RECORDS:
Start of Block

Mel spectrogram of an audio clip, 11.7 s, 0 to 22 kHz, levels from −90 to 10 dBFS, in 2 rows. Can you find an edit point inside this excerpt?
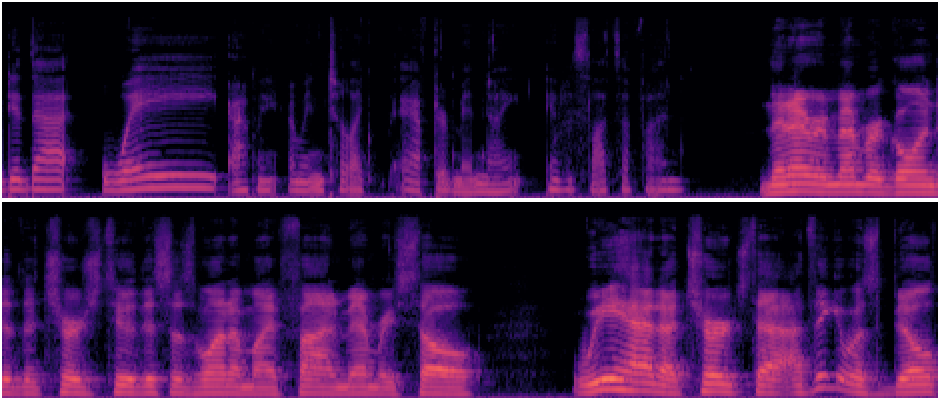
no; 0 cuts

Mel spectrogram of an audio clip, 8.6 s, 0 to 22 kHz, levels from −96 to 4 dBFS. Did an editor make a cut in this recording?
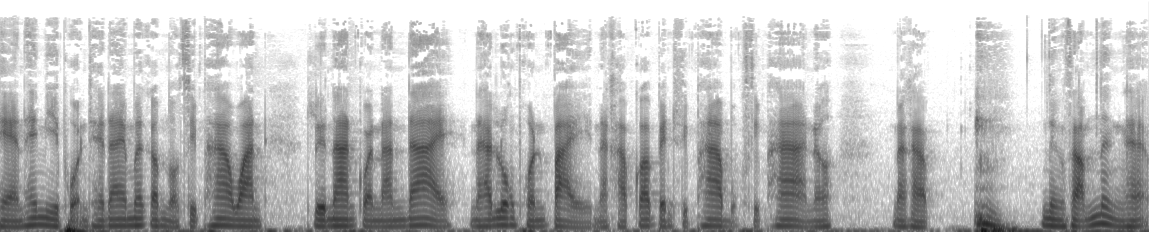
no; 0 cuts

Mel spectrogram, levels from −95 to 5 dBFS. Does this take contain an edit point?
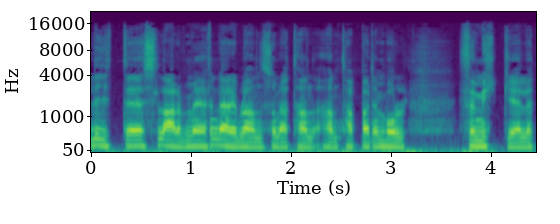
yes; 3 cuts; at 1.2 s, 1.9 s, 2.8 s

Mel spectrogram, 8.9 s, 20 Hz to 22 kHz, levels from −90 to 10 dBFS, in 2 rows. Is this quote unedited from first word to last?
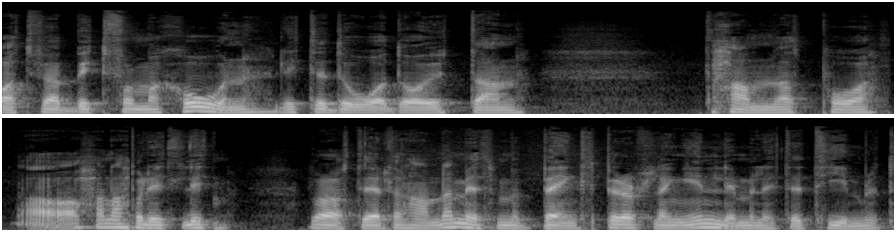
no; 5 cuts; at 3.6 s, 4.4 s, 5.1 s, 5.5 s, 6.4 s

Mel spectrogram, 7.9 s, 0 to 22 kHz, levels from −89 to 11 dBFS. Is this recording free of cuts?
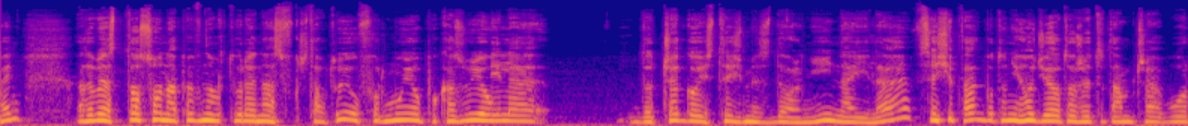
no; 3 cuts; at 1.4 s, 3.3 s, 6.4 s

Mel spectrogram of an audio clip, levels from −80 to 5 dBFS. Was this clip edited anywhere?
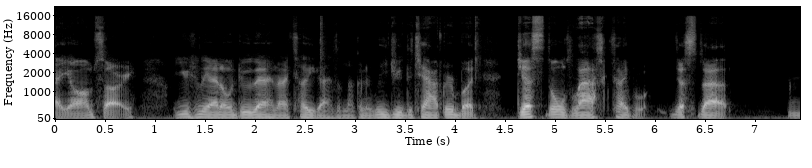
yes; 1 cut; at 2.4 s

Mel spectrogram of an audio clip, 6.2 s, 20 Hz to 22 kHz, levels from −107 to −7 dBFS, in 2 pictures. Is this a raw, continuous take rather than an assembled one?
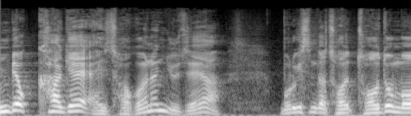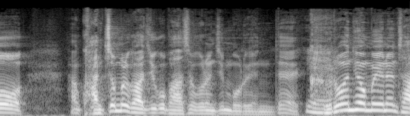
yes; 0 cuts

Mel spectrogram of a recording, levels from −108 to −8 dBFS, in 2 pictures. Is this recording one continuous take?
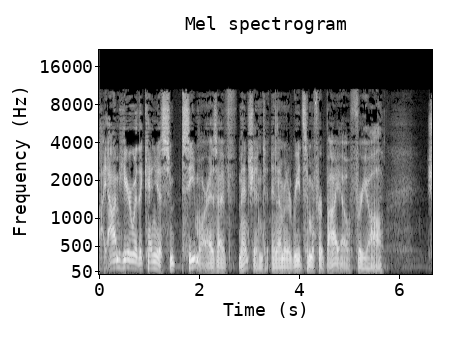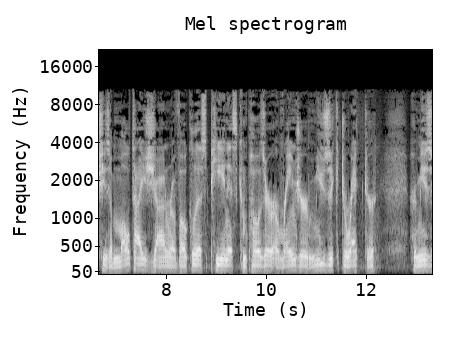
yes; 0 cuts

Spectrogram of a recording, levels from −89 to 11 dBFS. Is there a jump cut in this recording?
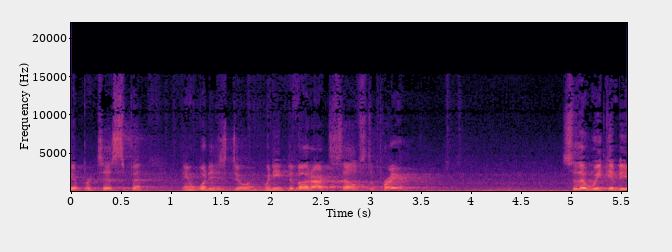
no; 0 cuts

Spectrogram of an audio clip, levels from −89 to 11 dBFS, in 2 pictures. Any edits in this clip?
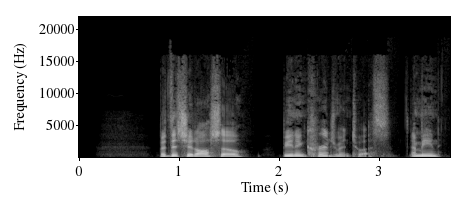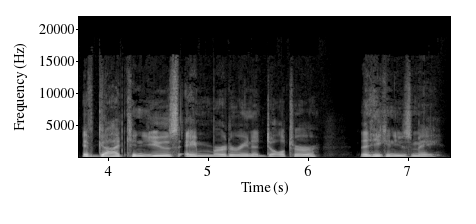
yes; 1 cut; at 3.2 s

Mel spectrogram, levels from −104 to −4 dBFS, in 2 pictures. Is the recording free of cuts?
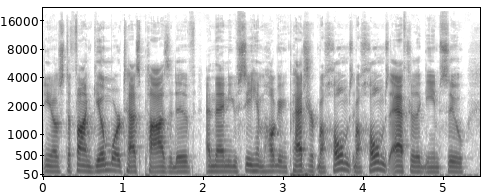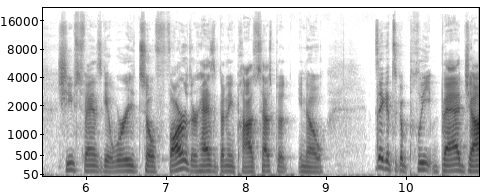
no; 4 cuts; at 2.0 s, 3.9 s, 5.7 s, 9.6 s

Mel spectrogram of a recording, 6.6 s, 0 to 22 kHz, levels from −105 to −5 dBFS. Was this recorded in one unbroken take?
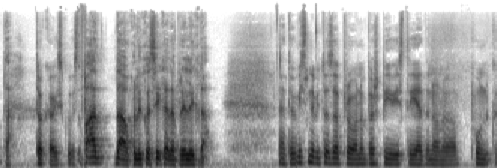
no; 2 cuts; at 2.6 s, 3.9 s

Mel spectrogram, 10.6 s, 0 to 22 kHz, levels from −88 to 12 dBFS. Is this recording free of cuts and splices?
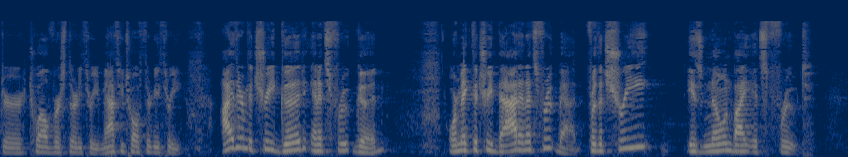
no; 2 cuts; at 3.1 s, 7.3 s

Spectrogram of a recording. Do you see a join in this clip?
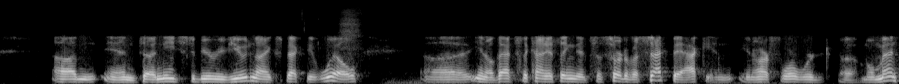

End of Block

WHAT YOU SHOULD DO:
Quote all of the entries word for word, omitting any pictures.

RESPONSE AREA:
Mel spectrogram of an audio clip, 11.7 s, 0 to 22 kHz, levels from −90 to 10 dBFS, in 2 rows. Can you find an edit point inside this excerpt?
no; 0 cuts

Mel spectrogram of an audio clip, 8.6 s, 0 to 22 kHz, levels from −96 to 4 dBFS. Did an editor make a cut in this recording?
no; 0 cuts

Mel spectrogram, levels from −95 to 5 dBFS. Does this take contain an edit point?
yes; 3 cuts; at 1.2 s, 1.9 s, 2.8 s

Mel spectrogram, 8.9 s, 20 Hz to 22 kHz, levels from −90 to 10 dBFS, in 2 rows. Is this quote unedited from first word to last?
no; 5 cuts; at 3.6 s, 4.4 s, 5.1 s, 5.5 s, 6.4 s

Mel spectrogram, 7.9 s, 0 to 22 kHz, levels from −89 to 11 dBFS. Is this recording free of cuts?
no; 3 cuts; at 1.4 s, 3.3 s, 6.4 s

Mel spectrogram of an audio clip, levels from −80 to 5 dBFS. Was this clip edited anywhere?
yes; 1 cut; at 2.4 s

Mel spectrogram of an audio clip, 6.2 s, 20 Hz to 22 kHz, levels from −107 to −7 dBFS, in 2 pictures. Is this a raw, continuous take rather than an assembled one?
yes; 0 cuts

Mel spectrogram of a recording, levels from −108 to −8 dBFS, in 2 pictures. Is this recording one continuous take?
yes; 0 cuts

Spectrogram of a recording, levels from −89 to 11 dBFS. Is there a jump cut in this recording?
no; 0 cuts

Spectrogram of an audio clip, levels from −89 to 11 dBFS, in 2 pictures. Any edits in this clip?
yes; 1 cut; at 3.2 s

Mel spectrogram, levels from −104 to −4 dBFS, in 2 pictures. Is the recording free of cuts?
no; 4 cuts; at 2.0 s, 3.9 s, 5.7 s, 9.6 s

Mel spectrogram of a recording, 6.6 s, 0 to 22 kHz, levels from −105 to −5 dBFS. Was this recorded in one unbroken take?
no; 2 cuts; at 2.6 s, 3.9 s

Mel spectrogram, 10.6 s, 0 to 22 kHz, levels from −88 to 12 dBFS. Is this recording free of cuts and splices?
no; 2 cuts; at 3.1 s, 7.3 s

Spectrogram of a recording. Do you see a join in this clip?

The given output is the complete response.